While many meeting attendees agreed with Dr. DeCola’s suggestion, Dr. Vogel expanded on it and wondered, would it be more useful to have one document discussing standards and methods for all the IG3IS objectives, or, to have four documents, one covering each objective? With the understanding that it would be easier to coordinate writing with fewer authors, and, each paper could then go into more detail on their own field, the room reached a consensus and the decision was made to possibly publish four papers, one on each objective.
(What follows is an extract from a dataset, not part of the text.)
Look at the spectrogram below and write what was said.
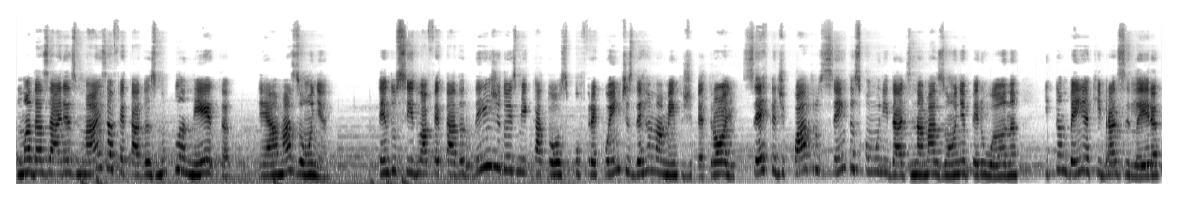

Since the majority of attendees to this meeting represented the urban sector of IG3IS, the following discussion revolved around what type of paper would be most useful for the sector. Almost everyone agreed it should be a review paper of what is currently available, and perhaps preferable in the field. Dr. Turnbull voiced her support for this decision, saying that a review paper like this does not exist in this urban sector and therefore it is needed. However, she also mentioned that review papers might exist in the fields associated with the other IG3IS objectives. Because of this, it might not be necessary to include a piece in the urban greenhouse gas monitoring review paper that states other papers of similar structure will be written for the other three objectives.
In regards to what should be included in the urban greenhouse gas monitoring review paper, it was universally agreed that there would be a portion explaining IG3IS’ work in general - not only focusing on its urban work. Additionally, Dr. Vogel mentioned that the paper should make reference to the IPCC cities event from this year, as it was the first time that IPCC had targeted cities specifically. Then, a discussion ensued about the importance of supplying policy context for the information provided in the review. While all agreed that context was necessary, Dr. Crisp suggested it might be valuable to include people in the policy field as coauthors. On the other hand, Dr. Sara Mikaloff-Fletcher and Dr. Turnbull stated that they felt it would be better to have two papers written: one by IG3IS on the science in the field, and then have people in the policy field build from that to write a paper that discusses more in depth how this review paper’s information could/should be incorporated into policy.
By the end of the meeting, Dr. Turnbull, Dr. Vogel, and Dr. DeCola agreed to work together in developing a draft for the urban review paper. Whether the three papers for the other IG3IS objectives will be written and by whom, should be decided in the future.